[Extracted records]
----------------------------------------
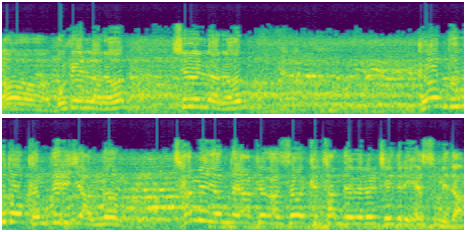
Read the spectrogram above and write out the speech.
어, 목요일 날은 수요일 날은 그 누구도 건드리지 않는 참여연대 앞에 가서 규탄 대회를 저희들이 했습니다.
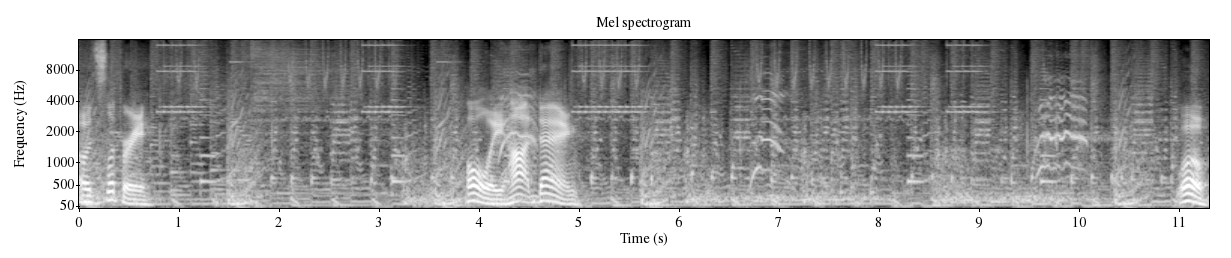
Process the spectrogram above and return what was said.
Oh, it's slippery. Holy hot dang. Whoa.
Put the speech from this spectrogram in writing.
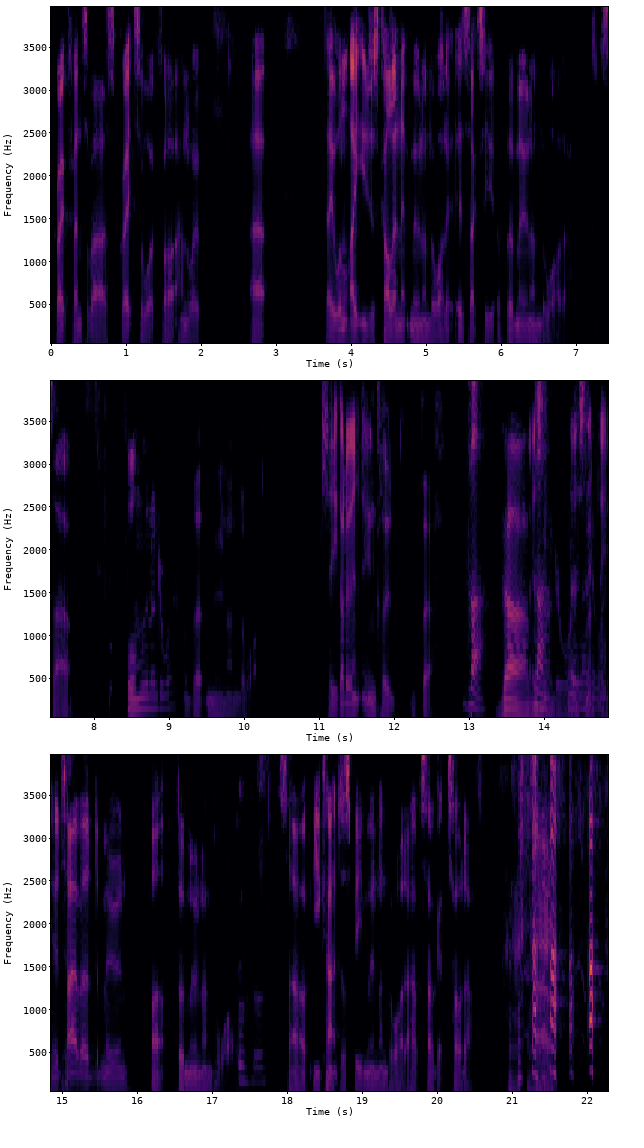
great friends of ours, great to work for and with. Uh, they wouldn't like you just calling it Moon Underwater. It's actually the Moon Underwater. So F- full Moon Underwater? the Moon Underwater. So you got to in- include the. The. The Moon The Underwater. It's, Underwater. it's either the Moon or the Moon Underwater. Mhm. So you can't just be Moon Underwater, else I'll get told off.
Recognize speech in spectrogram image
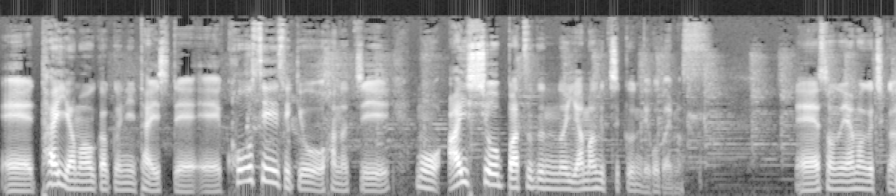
えー、対山岡君に対して、えー、好成績を放ち、もう相性抜群の山口君でございます。えー、その山口君、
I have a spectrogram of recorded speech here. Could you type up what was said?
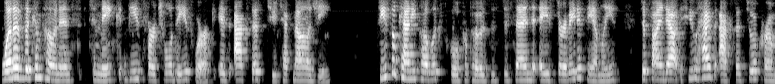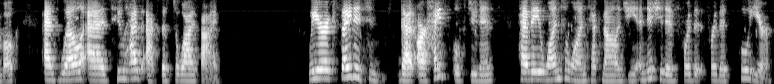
One of the components to make these virtual days work is access to technology. Cecil County Public School proposes to send a survey to families to find out who has access to a Chromebook as well as who has access to Wi Fi. We are excited to, that our high school students have a one to one technology initiative for, the, for this school year.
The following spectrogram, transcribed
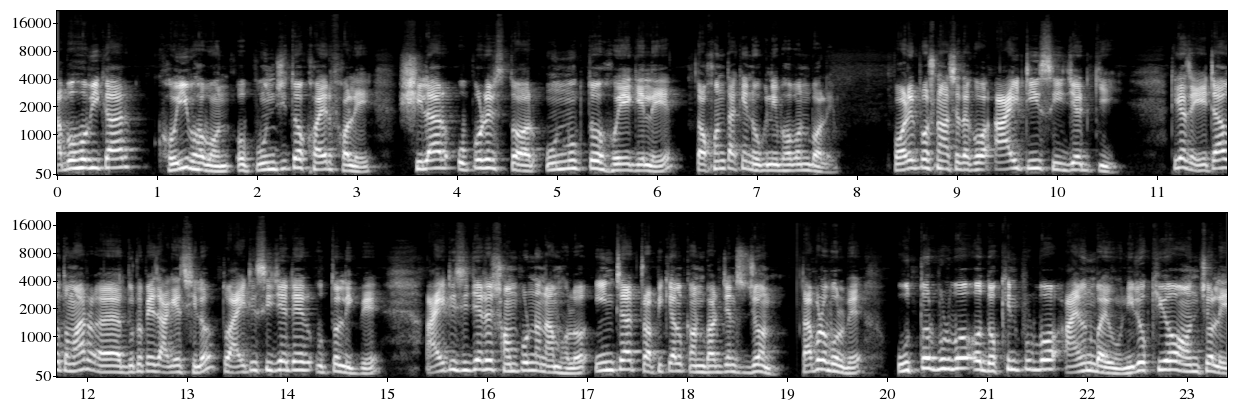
আবহবিকার, ক্ষয়ীভবন ও পুঞ্জিত ক্ষয়ের ফলে শিলার উপরের স্তর উন্মুক্ত হয়ে গেলে তখন তাকে নগ্নিভবন বলে। পরের প্রশ্ন আছে, দেখো আইটিসিজেড কি? ঠিক আছে, এটাও তোমার দুটো পেজ আগে ছিল। তো আইটিসিজেড এর উত্তর লিখবে আইটিসিজেড এর সম্পূর্ণ নাম হলো ইন্টার ট্রপিক্যাল কনভার্জেন্স জোন তারপরে বলবে, উত্তর পূর্ব ও দক্ষিণ পূর্ব আয়নবায়ু নিরক্ষীয় অঞ্চলে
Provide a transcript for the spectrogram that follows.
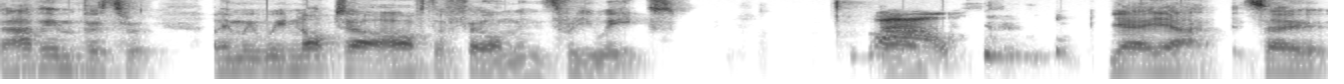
to have him for. Th- I mean, we we knocked out half the film in three weeks. Wow. Um, yeah, yeah. So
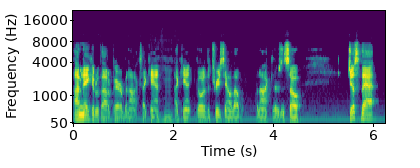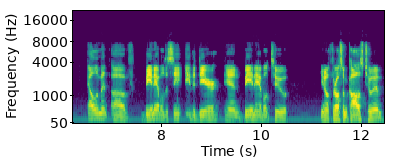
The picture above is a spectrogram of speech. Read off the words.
I'm naked without a pair of binocs. I can't mm-hmm. I can't go to the tree stand without binoculars, and so just that element of being able to see the deer and being able to, you know, throw some calls to him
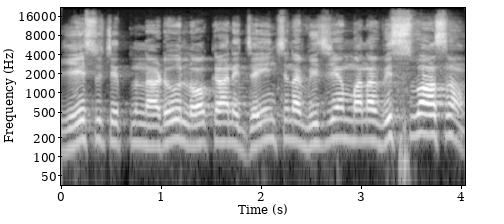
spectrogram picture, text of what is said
యేసు చెప్తున్నాడు లోకాన్ని జయించిన విజయం మన విశ్వాసం.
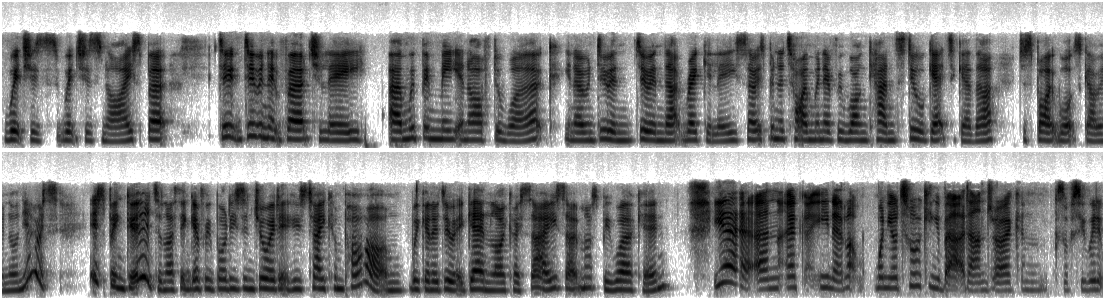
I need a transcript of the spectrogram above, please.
which is which is nice. But do, doing it virtually, um, we've been meeting after work, you know, and doing doing that regularly. So it's been a time when everyone can still get together despite what's going on. Yeah, it's it's been good, and I think everybody's enjoyed it who's taken part. And we're going to do it again, like I say, so it must be working. Yeah, and uh, you know, like when you're talking about it, Andrea, I can because obviously we,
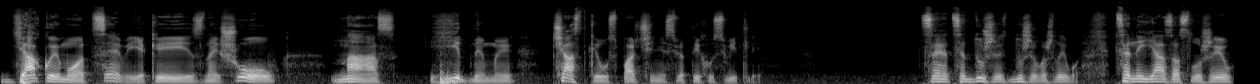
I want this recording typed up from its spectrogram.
дякуємо Отцеві, який знайшов нас гідними частки у спадщині святих у світлі. Це, це дуже дуже важливо. Це не я заслужив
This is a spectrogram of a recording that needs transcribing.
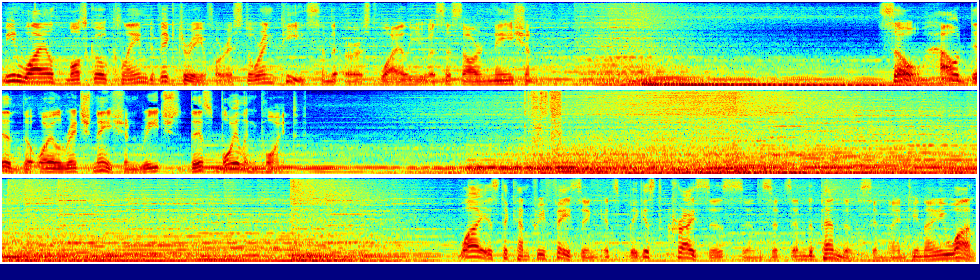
Meanwhile, Moscow claimed victory for restoring peace in the erstwhile USSR nation. So, how did the oil rich nation reach this boiling point? Why is the country facing its biggest crisis since its independence in 1991?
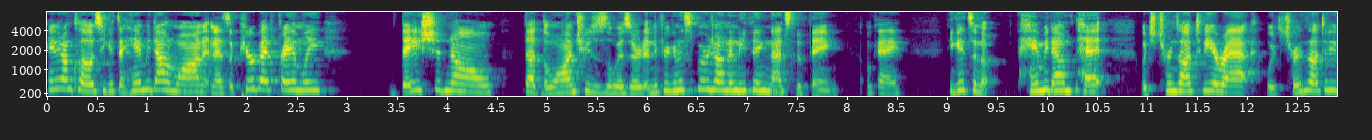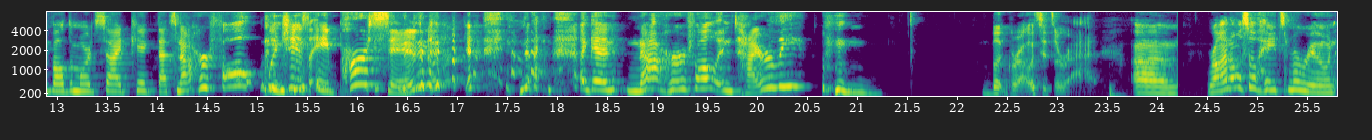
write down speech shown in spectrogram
hand-me-down clothes. He gets a hand-me-down wand, and as a purebred family, they should know that the wand chooses the wizard. And if you're gonna splurge on anything, that's the thing. Okay. He gets a hand-me-down pet, which turns out to be a rat, which turns out to be Voldemort's sidekick. That's not her fault. Which is a person. Again, not her fault entirely, but gross. It's a rat. Um, Ron also hates maroon.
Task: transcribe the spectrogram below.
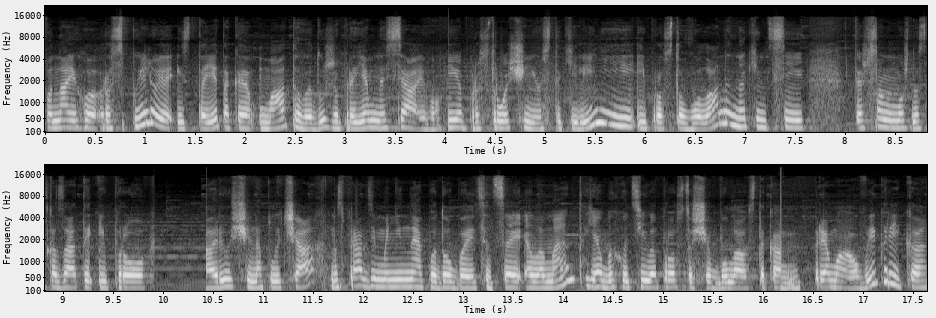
Вона його розпилює і стає таке матове, дуже приємне сяйво. Є прострочені ось такі лінії, і просто волани на кінці. Те ж саме можна сказати і про рющі на плечах. Насправді мені не подобається цей елемент. Я би хотіла просто, щоб була ось така пряма викрійка.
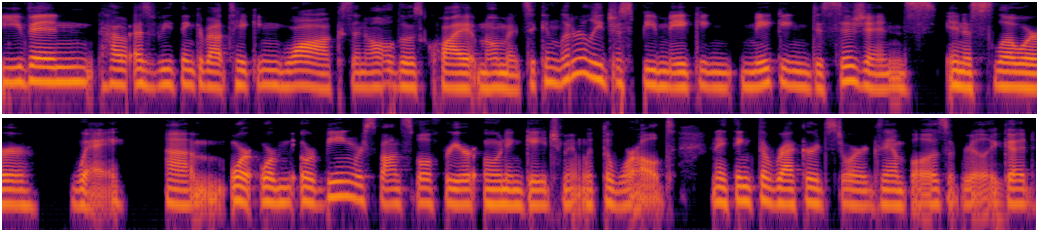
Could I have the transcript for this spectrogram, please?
even how as we think about taking walks and all those quiet moments it can literally just be making making decisions in a slower way um, or or or being responsible for your own engagement with the world. And I think the record store example is a really good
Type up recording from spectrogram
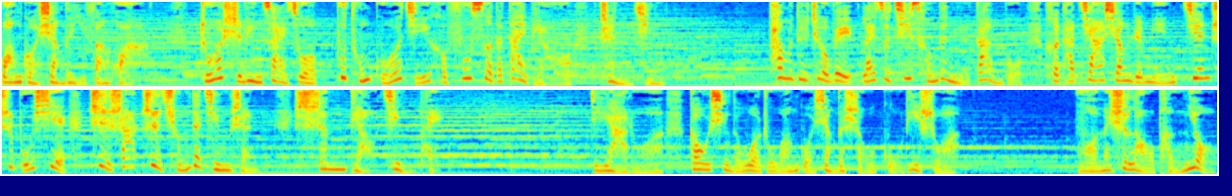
王果香的一番话，着实令在座不同国籍和肤色的代表震惊。他们对这位来自基层的女干部和她家乡人民坚持不懈、治沙治穷的精神深表敬佩。迪亚罗高兴地握住王果香的手，鼓励说：“我们是老朋友，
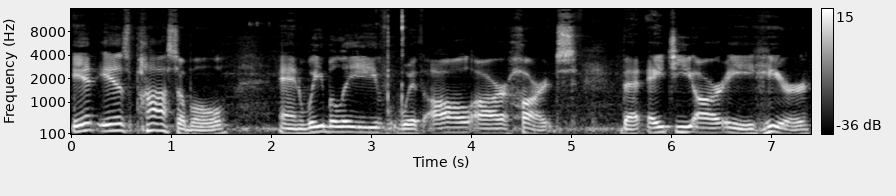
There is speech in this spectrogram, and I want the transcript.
It is possible, and we believe with all our hearts that H E R E here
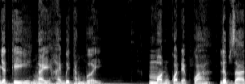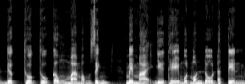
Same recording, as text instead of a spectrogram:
Nhật ký ngày 20 tháng 10 Món quà đẹp quá, lớp da được thuộc thủ công mà mỏng dính, mềm mại như thể một món đồ đắt tiền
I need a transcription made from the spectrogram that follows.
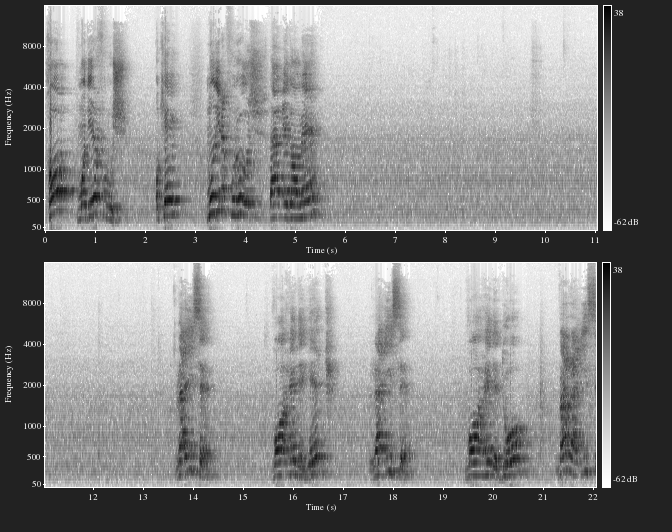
خب مدیر فروش. اوکی؟ مدیر فروش در ادامه رئیس واحد یک رئیس واحد دو و رئیس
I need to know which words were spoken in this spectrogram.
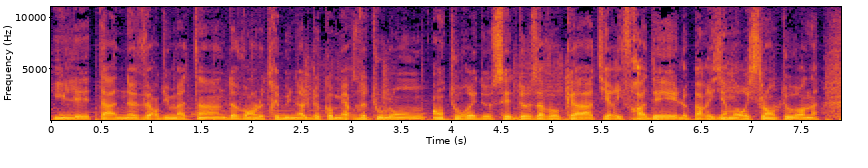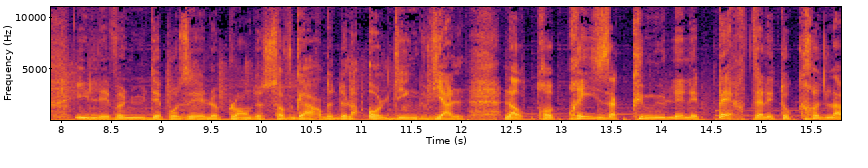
il est à 9 heures du matin devant le tribunal de commerce de Toulon, entouré de ses deux avocats, Thierry Fradet et le parisien Maurice Lantourne. Il est venu déposer le plan de sauvegarde de la holding Vial. L'entreprise a cumulé les pertes, elle est au creux de la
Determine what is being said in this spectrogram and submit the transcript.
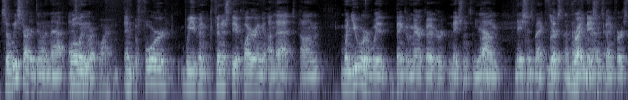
So we started doing that as Well, we and- were acquiring. And before we even finished the acquiring on that, um, when you were with Bank of America or Nations, Yeah. um, Nations Bank yeah, first, then Bank right, Nations Bank first,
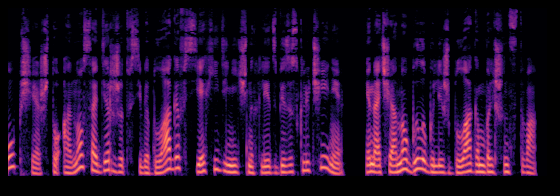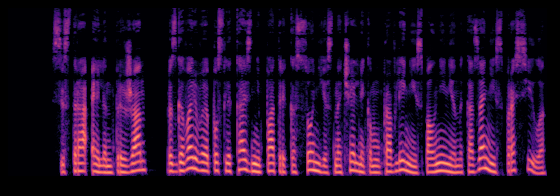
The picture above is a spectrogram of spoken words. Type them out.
общее, что оно содержит в себе благо всех единичных лиц без исключения, иначе оно было бы лишь благом большинства». Сестра Эллен Прижан, разговаривая после казни Патрика Сонья с начальником управления исполнения наказаний, спросила,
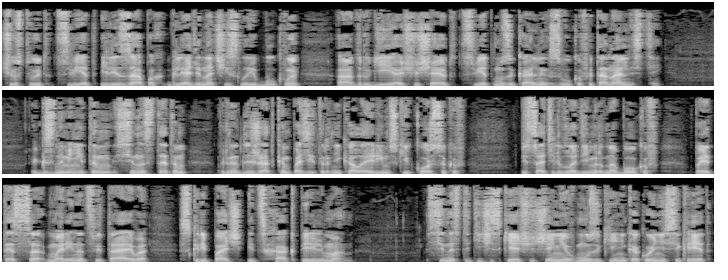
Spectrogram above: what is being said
чувствуют цвет или запах, глядя на числа и буквы, а другие ощущают цвет музыкальных звуков и тональностей – к знаменитым синестетам принадлежат композитор Николай Римский-Корсаков, писатель Владимир Набоков, поэтесса Марина Цветаева, скрипач Ицхак Перельман. Синестетические ощущения в музыке никакой не секрет.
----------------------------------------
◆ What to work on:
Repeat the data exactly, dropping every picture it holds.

◆ Task answer:
Read the spectrogram above and write out the speech.
어, 목요일 날은 수요일 날은 그 누구도 건드리지 않는 참여연대 앞에 가서 규탄 대회를 저희들이 했습니다.
Process the spectrogram above and return what was said.
Oh, it's slippery. Holy hot dang. Whoa.
Put the speech from this spectrogram in writing.
great friends of ours, great to work for and with. Uh, they wouldn't like you just calling it Moon Underwater. It's actually the Moon Underwater. So F- full Moon Underwater? the Moon Underwater. So you got to in- include the. The. The Moon The Underwater. It's, Underwater. it's either the Moon or the Moon Underwater. Mhm. So you can't just be Moon Underwater, else I'll get told off.
Recognize speech in spectrogram image
えー、対山岡君に対して、えー、好成績を放ち、もう相性抜群の山口君でございます。えー、その山口君、
I have a spectrogram of recorded speech here. Could you type up what was said?
One of the components to make these virtual days work is access to technology. Cecil County Public School proposes to send a survey to families to find out who has access to a Chromebook as well as who has access to Wi Fi. We are excited to, that our high school students have a one to one technology initiative for, the, for this school year.
The following spectrogram, transcribed
আবহবিকার, ক্ষয়ীভবন ও পুঞ্জিত ক্ষয়ের ফলে শিলার উপরের স্তর উন্মুক্ত হয়ে গেলে তখন তাকে নগ্নিভবন বলে। পরের প্রশ্ন আছে, দেখো আইটিসিজেড কি? ঠিক আছে, এটাও তোমার দুটো পেজ আগে ছিল। তো আইটিসিজেড এর উত্তর লিখবে আইটিসিজেড এর সম্পূর্ণ নাম হলো ইন্টার ট্রপিক্যাল কনভার্জেন্স জোন তারপরে বলবে, উত্তর পূর্ব ও দক্ষিণ পূর্ব আয়নবায়ু নিরক্ষীয় অঞ্চলে
Provide a transcript for the spectrogram that follows.
to have him for. Th- I mean, we we knocked out half the film in three weeks. Wow. Um, yeah, yeah. So
The picture above is a spectrogram of speech. Read off the words.
I'm naked without a pair of binocs. I can't mm-hmm. I can't go to the tree stand without binoculars, and so just that element of being able to see the deer and being able to, you know, throw some calls to him
spectrogram picture, text of what is said
యేసు చెప్తున్నాడు లోకాన్ని జయించిన విజయం మన విశ్వాసం.
I need a transcript of the spectrogram above, please.
which is which is nice. But do, doing it virtually, um, we've been meeting after work, you know, and doing doing that regularly. So it's been a time when everyone can still get together despite what's going on. Yeah, it's it's been good, and I think everybody's enjoyed it who's taken part. And we're going to do it again, like I say, so it must be working. Yeah, and uh, you know, like when you're talking about it, Andrea, I can because obviously we,
I want this recording typed up from its spectrogram.
дякуємо Отцеві, який знайшов нас гідними частки у спадщині святих у світлі. Це, це дуже дуже важливо. Це не я заслужив
This is a spectrogram of a recording that needs transcribing.
Meanwhile, Moscow claimed victory for restoring peace in the erstwhile USSR nation. So, how did the oil rich nation reach this boiling point? Why is the country facing its biggest crisis since its independence in 1991?
write down speech shown in spectrogram
hand-me-down clothes. He gets a hand-me-down wand, and as a purebred family, they should know that the wand chooses the wizard. And if you're gonna splurge on anything, that's the thing. Okay. He gets a hand-me-down pet, which turns out to be a rat, which turns out to be Voldemort's sidekick. That's not her fault. Which is a person. Again, not her fault entirely, but gross. It's a rat. Um, Ron also hates maroon.
Task: transcribe the spectrogram below.
Вона його розпилює і стає таке матове, дуже приємне сяйво. Є прострочені ось такі лінії, і просто волани на кінці. Те ж саме можна сказати і про рющі на плечах. Насправді мені не подобається цей елемент. Я би хотіла просто, щоб була ось така пряма викрійка.
Could I have the transcript for this spectrogram, please?
even how as we think about taking walks and all those quiet moments it can literally just be making making decisions in a slower way um, or or or being responsible for your own engagement with the world. And I think the record store example is a really good
Type up recording from spectrogram
王果香的一番话，着实令在座不同国籍和肤色的代表震惊。他们对这位来自基层的女干部和她家乡人民坚持不懈、治沙治穷的精神深表敬佩。迪亚罗高兴地握住王果香的手，鼓励说：“我们是老朋友，
There is speech in this spectrogram, and I want the transcript.
It is possible, and we believe with all our hearts that H E R E here
Same recording, as text instead of a spectrogram:
Nhật ký ngày 20 tháng 10 Món quà đẹp quá, lớp da được thuộc thủ công mà mỏng dính, mềm mại như thể một món đồ đắt tiền
I need a transcription made from the spectrogram that follows.
خب مدیر فروش. اوکی؟ مدیر فروش در ادامه رئیس واحد یک رئیس واحد دو و رئیس
I need to know which words were spoken in this spectrogram.
il est à 9 heures du matin devant le tribunal de commerce de Toulon, entouré de ses deux avocats, Thierry Fradet et le parisien Maurice Lantourne. Il est venu déposer le plan de sauvegarde de la holding Vial. L'entreprise a cumulé les pertes, elle est au creux de la
Determine what is being said in this spectrogram and submit the transcript.
So we started doing that as Well, we and- were acquiring. And before we even finished the acquiring on that, um, when you were with Bank of America or Nations, Yeah. um, Nations Bank yeah, first, then Bank right, Nations Bank first,
The picture above is a spectrogram of spoken words. Type them out.
общее, что оно содержит в себе благо всех единичных лиц без исключения, иначе оно было бы лишь благом большинства». Сестра Эллен Прижан, разговаривая после казни Патрика Сонья с начальником управления исполнения наказаний, спросила,
Spectrogram above: what is being said
чувствуют цвет или запах, глядя на числа и буквы, а другие ощущают цвет музыкальных звуков и тональностей – к знаменитым синестетам принадлежат композитор Николай Римский-Корсаков, писатель Владимир Набоков, поэтесса Марина Цветаева, скрипач Ицхак Перельман. Синестетические ощущения в музыке никакой не секрет.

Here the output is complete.